The Sky is Falling: Ascendant & Descendent Gestures in the Poem
This workshop is part of the POETRY FESTIVAL
Have you ever been asked, “Why don’t you write happy poems”? Or perhaps you have been admonished that your poems are too “dark.” There is a common assumption that the poem should “lift,” “inspire,” or at least suggest “hope.” However, what if that is not your aim? What if your goal is not to affirm the reader or to soothe but instead to disarm, indeed, to allow the reader to take in the distress of a situation or even internal states such as disconsolation? In this workshop, we will look at how the poem builds toward its final moments and discuss the paradox of how ascendant gestures may shut (down) the poem’s possibilities while descendent gestures may open them (up). This is a generative workshop so we will be writing at least two poems and both will be revised. Possible poets whose work we will discuss include Ai, Harris, Baudelaire, Dobyns, Siken among others.
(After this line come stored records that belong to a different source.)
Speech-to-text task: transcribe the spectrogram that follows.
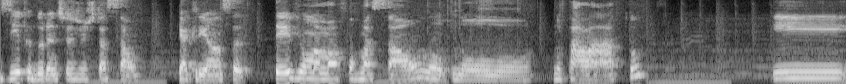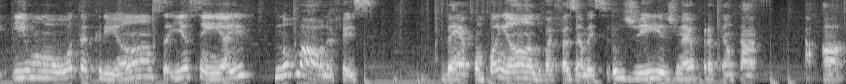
zika durante a gestação, que a criança teve uma malformação no, no, no palato e, e uma outra criança, e assim, aí normal, né, fez vem acompanhando, vai fazendo as cirurgias, né, para tentar a,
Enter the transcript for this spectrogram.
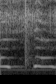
Yes, yes.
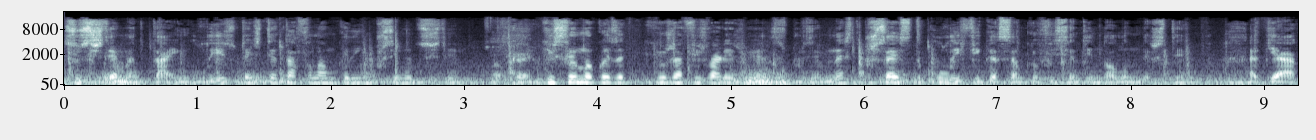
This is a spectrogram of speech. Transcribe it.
se o sistema está a engolir, tens de tentar falar um bocadinho por cima do sistema. Okay. Que isso foi uma coisa que eu já fiz várias vezes. Por exemplo, neste processo de qualificação que eu fui sentindo ao longo deste tempo, aqui há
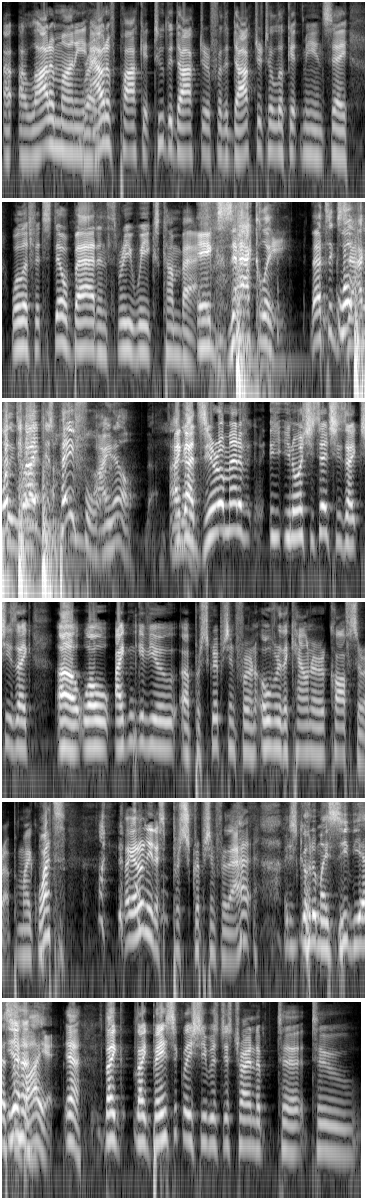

Vievee Francis is the author of The Shared World, which is forthcoming from Northwestern University Press; Forest Primeval (TriQuarterly Books, 2015), winner of the 2017 Kingsley Tufts Award; Horse in the Dark (Northwestern University Press, 2012), winner of the Cave Canem Northwestern University Press Poetry Prize; and Blue-Tail Fly (Wayne State University Press, 2006). Her work has appeared in numerous print and online journals, textbooks, and anthologies, including Poetry, Best American Poetry 2010, 2014, 2017, 2019, and Angles of Ascent: A Norton Anthology of Contemporary African American Poetry. She has been a participant in the Cave Canem Workshops, a Poet-in-Residence for the Alice Lloyd Scholars Program at the University of Michigan, and teaches poetry writing in the Callaloo Creative Writing Workshop (USA, UK, and Barbados). In 2009 she received a Rona Jaffe Writer’s Award, and in 2010, a Kresge Fellowship. She is the recipient of the 2021 Aiken Taylor Award for Modern American Poetry. Born in West Texas, she earned an MFA from the University of Michigan in 2009. She serves as an associate editor of Callaloo and an associate professor of English and Creative Writing at Dartmouth College in Hanover, NH.